Visiting ancient Maya ruins, and reading about the sudden “collapse” of Maya cities a thousand years ago, you might get the impression that Maya civilization is a thing of the past. In fact, Maya people, communities, and culture are very much alive and thriving — some six million people speak a Maya language, from the Yucatán Peninsula to Honduras, including, of course, Chiapas.
Outside of big cities, the Chiapanecan population is mostly Maya, making it possible for travelers to learn about, experience, and appreciate their cultures.
San Cristóbal de las Casas
A number of excellent museums in San Cristóbal de las Casas offer an introduction to living Maya cultures. Museo Na Bolom is dedicated to preserving Lacandón culture; it is housed in the former home of an anthropologist-photographer couple who were among the first foreigners to maintain contact with the reclusive group.
Museo de la Medicina Maya has excellent displays on traditional Maya medicine, including medicinal plants and different types of healers.

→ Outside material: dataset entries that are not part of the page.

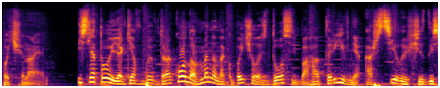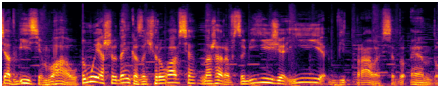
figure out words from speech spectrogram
починаємо. Після того, як я вбив дракона, в мене накопичилось досить багато рівня, аж цілих 68, вау. Тому я швиденько зачарувався, нажарив собі їжі і відправився до Енду.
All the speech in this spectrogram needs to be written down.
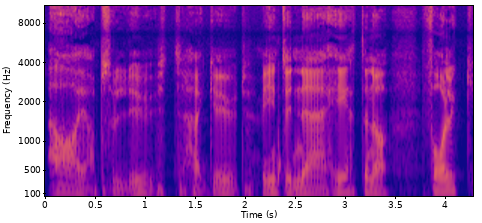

Museo de Trajes Regionales Sergio Castro is a private collection of the different shawls, tunics, and other traditional garb used throughout Chiapas, each specific to a particular region.
San Cristóbal also is home to thousands of indigenous Maya, whom you’ll encounter on a regular basis in the plaza, markets, and city streets.
San Juan Chamula and Zinacantán
Just a few kilometers from San Cristóbal, these Tzotzil Maya towns are the easiest and most popular indigenous communities to visit, whether by tour or on your own. San Juan Chamula is especially intriguing — among other things, the town church has no pews or priest, and is used for traditional healing ceremonies that mix pre-Hispanic customs, Catholic saints, and modern accoutrements, like paraffin candles and Coca-Cola.
In Zinacantán, you’ll be invited into local homes to see how textiles are woven by hand or using a back-loom.
Outlying Towns and Villages
As fascinating as Chamula and Zinacantán can be, they also are quite touristed. Not so in the outlying towns and villages, where you may well be the only foreign visitor in town.
Oxchuc is a bustling Tzeltal Maya community, with a historic church and vibrant Saturday market.
The Lacandónes are one of the best known Maya groups, as well as one of the smallest — numbering only around a thousand people in all, they are descendants of Yucatec Mayas who fled into the Chiapanecan rainforest to escape Spanish domination.
© Liza Prado and Gary Chandler from Moon Chiapas, 1st Edition